_Exercise_
Every line containing the string "about" should be returned from the records.

_Stored data_
___
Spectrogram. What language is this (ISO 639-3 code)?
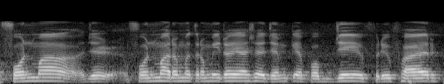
guj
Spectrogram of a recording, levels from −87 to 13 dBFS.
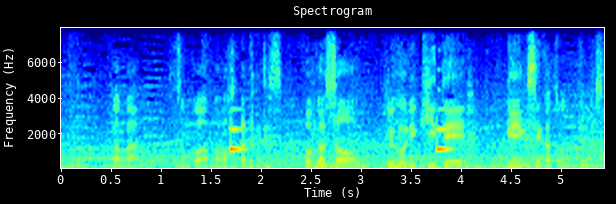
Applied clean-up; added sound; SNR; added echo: none; Piano; -1 dB; none.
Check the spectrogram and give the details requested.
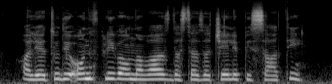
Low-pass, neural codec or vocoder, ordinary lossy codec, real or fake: none; vocoder, 44.1 kHz, 128 mel bands, Pupu-Vocoder; none; fake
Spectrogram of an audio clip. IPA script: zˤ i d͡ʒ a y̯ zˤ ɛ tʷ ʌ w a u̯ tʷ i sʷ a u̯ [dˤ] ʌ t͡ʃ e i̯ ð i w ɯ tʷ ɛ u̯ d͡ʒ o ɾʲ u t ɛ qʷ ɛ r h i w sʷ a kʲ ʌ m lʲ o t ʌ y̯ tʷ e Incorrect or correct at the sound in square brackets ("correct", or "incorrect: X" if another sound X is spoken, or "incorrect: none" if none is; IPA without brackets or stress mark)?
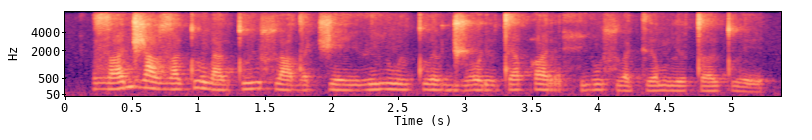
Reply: correct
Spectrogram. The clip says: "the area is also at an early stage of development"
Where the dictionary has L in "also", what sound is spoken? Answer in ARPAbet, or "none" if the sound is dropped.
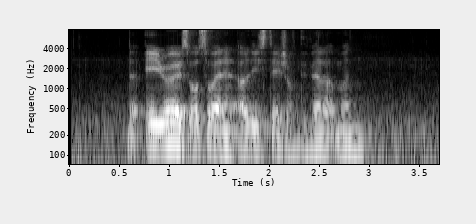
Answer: L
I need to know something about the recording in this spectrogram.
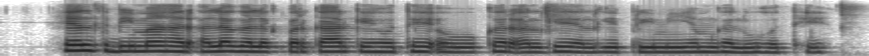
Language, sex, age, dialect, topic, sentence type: Chhattisgarhi, female, 25-30, Northern/Bhandar, banking, statement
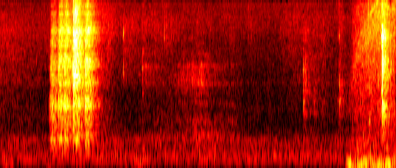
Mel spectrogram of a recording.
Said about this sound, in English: Let's cross our collective fingers, listen to the creaky chair.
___
_Output for this task_
I need to know something about the recording in this spectrogram.
Said about this sound, in English: Let's cross our collective fingers, listen to the creaky chair.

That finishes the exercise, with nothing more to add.